SC: It’s more performance based. I don’t know if I’ll be speaking at these – I’ll say a few words here and there between songs, but it’s mostly a concert. Don’t quote me on that, though, because that might actually change! I may be one to say, you know what, let’s do twenty minutes of singing and twenty minutes of speaking. I encourage people to come up on stage, whether they want to sing, or beatbox, or whatever. One I did recently, I invited some people up for a little beatboxing competition and it was pretty awesome. I’ll usually have six to eight people coming up and doing their thing.
S16: I happened to notice the video featuring your song on a Hunger Games trailer – as a huge fan myself, I have to ask about that.
SC: So, it’s not official. [laughs] It was a fan made video. I hope maybe at some point it’ll be official! What happened was we wrote a song and sent it in to actually be in the movie, but as far as I know there’s still a chance it’ll end up in part two next year, because this year the main theme song is written by Lorde. So we just created a fan video for now, which isn’t up on YouTube anymore, but we posted it up on our Facebook. I wish it was official. I did just do some work for a Disney movie coming out next year, which is official. But that’s my main long-term goal career wise is to be doing songs for movies, like The Avengers, Star Wars, The Hunger Games, those are movies that are inspiring to me. And I’m writing songs pertaining towards these movies – as of right now, I’ve got two movies that loved my music and they’ll be theaters this fall. One’s a Christian film that’s coming out in October called “Wayward Protigal Son, and the other one I can’t actually name because it hasn’t officially made it there, but it’s a family film, comes out in theaters next February. So, I’m on the way to getting there. We’ve pitched my song to The Hunger Games and hoping it makes it, but if not, at least I tried. [S16: That’s all you can do!] Yeah, I mean, it definitely fits the love story between Peeta and Katniss.
S16: So I know you said this is what you’re wanting to do long-term, is write music for movies, and your most recent album, which hasn’t come out yet, is kind of geared towards that, right? – Theatric and inspired by movies?
SC: Yeah. It started with just a collection of singles, and then kind of became an album. “Songs for Superheros” is what we’re calling it, and so it’s basically that I wrote a song for The Hunger Games, James Bond, Star Wars, Avengers, a few others like that, that’s kind of the idea. I wanted to write songs that were written specifically for those movies. When the album comes out, we’re pitching it to entertainment lawyers and such in the hopes that we’ll land some, and we’ll see what happens!
Shaun’s school tour, We Are Music, is still currently in progress, as well as the upcoming release of his album, “Songs for Superheroes”, due out this fall. Check out his latest music video, “Live For Music”, featuring Lindsey Stirling and clips from DCI and various school-age marching bands.
For more information about Shaun’s work, upcoming album, and his church and school tours, visit http://www.shauncanon.com/.

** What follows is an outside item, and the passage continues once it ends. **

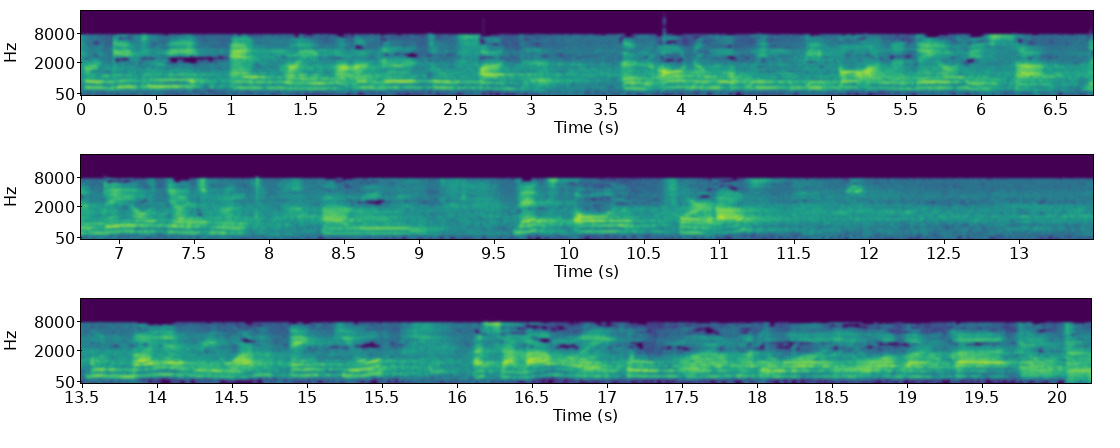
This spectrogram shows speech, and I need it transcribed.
forgive me and my mother to father and all the mu'min people on the day of Hisab, the day of judgment. Amin. That's all for us. Goodbye everyone. Thank you. Assalamualaikum warahmatullahi wabarakatuh.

To submit suggestions for schools for Shaun to visit during his We Are Music school tour, send an e-mail to Booking@shauncanon.com.
Visit Shaun’s Facebook page for up to date news, and to view current fan made videos.